Hard to believe that there will only be seven more weeks of school after I get back from break. The year has flown by and there’s still so much I want to do in the classroom. Time to enjoy the last few days of break before getting back to school!
I had the opportunity to participate in STEM training on Friday and loved it! The instructor provided lots of hands-on activities for participants to complete. It was great getting to try out the activities rather than talk about them. It was a reminder that students learn so much more by doing, instead of just discussing a topic or watching someone else. I left the training with ideas that I am excited to try in my own classroom.
If you are interested in incorporating STEM activities in your classroom, check out the Taped Towers activity I posted. It is a simple and engaging activity that my students enjoyed.
We have reached the midpoint of the school year. At this time of year I always start thinking about the 8th graders that are graduating. What topics do I still want to teach them? What labs and activities do I want to make sure that they experience before they are no longer in my classes? I start feeling like I am running out of time.
I recently read an article by Trent Hamm on The Simple Dollar. The article included the following description of investing:
“The broader definition of investing: an act of devoting time, effort, or energy to a particular undertaking with the expectation of a worthwhile result.”
As a teacher, I have expectations for my students. I have expectations for behavior in my classroom, expectations for the quality of work that my students turn in, and expectations for student achievment.
All of these expectations are in the hope of “a worthwhile result”. I invest my time, effort, and energy because I think in the end it will matter. There are days when I can’t easily see what I am working towards. Days when a student “just doesn’t get it”, days when the lesson doesn’t have the impact I was hoping for.
Then, all of the sudden, I look at my 8th grade students and see the growth and progress that has been made. As I continue to prepare them for high school and beyond, I can see that the time and effort and energy has led to “a worthwhile result”.
When you think back on your own education, what stands out to you? So often, people who begin a teaching career remember a great teacher that inspired them. What if we thought about our teaching careers in a different way? What if we thought about the teacher we wish we could have had?
Imagine your ideal day in a classroom as a student. (OK. Getting to watch movies, eat snacks, and hang out with friends all day long does not count!) Think about it. Think about the subjects you teach. How do you wish a teacher would have taught you?
Now go do that for your students. Be that teacher.
I have to admit it – it is hard to return to school after winter break. Two weeks of a more lenient schedule, holiday get-togethers with family and friends, a chance to get extra rest – all of these things make me wish for just a little more time. However, with the return to school comes the start of a new year and a chance for new beginnings.

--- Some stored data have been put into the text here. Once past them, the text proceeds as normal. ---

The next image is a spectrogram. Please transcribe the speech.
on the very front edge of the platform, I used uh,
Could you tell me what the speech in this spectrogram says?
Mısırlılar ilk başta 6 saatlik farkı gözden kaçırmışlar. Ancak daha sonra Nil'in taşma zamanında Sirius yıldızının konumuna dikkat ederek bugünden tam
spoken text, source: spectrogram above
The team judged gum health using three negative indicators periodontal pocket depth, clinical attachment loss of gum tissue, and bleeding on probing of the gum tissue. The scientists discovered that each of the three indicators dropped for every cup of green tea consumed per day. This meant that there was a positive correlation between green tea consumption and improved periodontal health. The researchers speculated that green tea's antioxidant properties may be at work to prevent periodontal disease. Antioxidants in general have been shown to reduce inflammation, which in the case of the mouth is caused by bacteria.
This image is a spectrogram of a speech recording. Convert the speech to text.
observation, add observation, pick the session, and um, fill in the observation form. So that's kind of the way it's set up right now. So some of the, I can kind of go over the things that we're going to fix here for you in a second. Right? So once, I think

Times like these make me realize that I just have to start. START. Not make lists of what I want to do, not plan out a detailed time line of exactly when I need to complete certain tasks. I just have to START DOING SOMETHING. Then, before I know it, I am reminded of the important work that teachers do. I am reminded that my students, who are also wishing for a little more time off, will readjust much better if they return to school to a teacher that is enthusiastic, prepared, and ready to START.

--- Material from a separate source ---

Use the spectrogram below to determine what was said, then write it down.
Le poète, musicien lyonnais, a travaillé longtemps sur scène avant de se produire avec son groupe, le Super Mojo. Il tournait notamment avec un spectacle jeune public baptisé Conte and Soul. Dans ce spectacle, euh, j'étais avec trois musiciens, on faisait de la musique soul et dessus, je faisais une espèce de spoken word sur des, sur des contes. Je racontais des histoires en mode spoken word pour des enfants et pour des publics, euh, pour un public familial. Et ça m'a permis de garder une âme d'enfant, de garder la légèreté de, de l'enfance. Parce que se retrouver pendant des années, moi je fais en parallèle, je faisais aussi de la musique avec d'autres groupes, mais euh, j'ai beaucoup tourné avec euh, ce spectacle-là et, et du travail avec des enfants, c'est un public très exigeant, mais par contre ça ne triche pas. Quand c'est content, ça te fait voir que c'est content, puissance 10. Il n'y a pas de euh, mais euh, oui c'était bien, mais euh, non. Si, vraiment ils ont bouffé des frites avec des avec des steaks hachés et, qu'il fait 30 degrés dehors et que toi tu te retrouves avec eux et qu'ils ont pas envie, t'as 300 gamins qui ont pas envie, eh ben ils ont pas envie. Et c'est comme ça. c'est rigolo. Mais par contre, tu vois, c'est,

As a social studies teacher, it is my responsibility to inform the junior high students about Veterans Day. However, this day is about so much more than just being able to say we “covered” the topic. It is a privilege for me to share with my students the many ways that brave men and women have protected the freedoms we enjoy today.
Take the time to recognize and appreciate the efforts and achievements of our veterans. Please share how you plan to pay tribute in your classroom or school.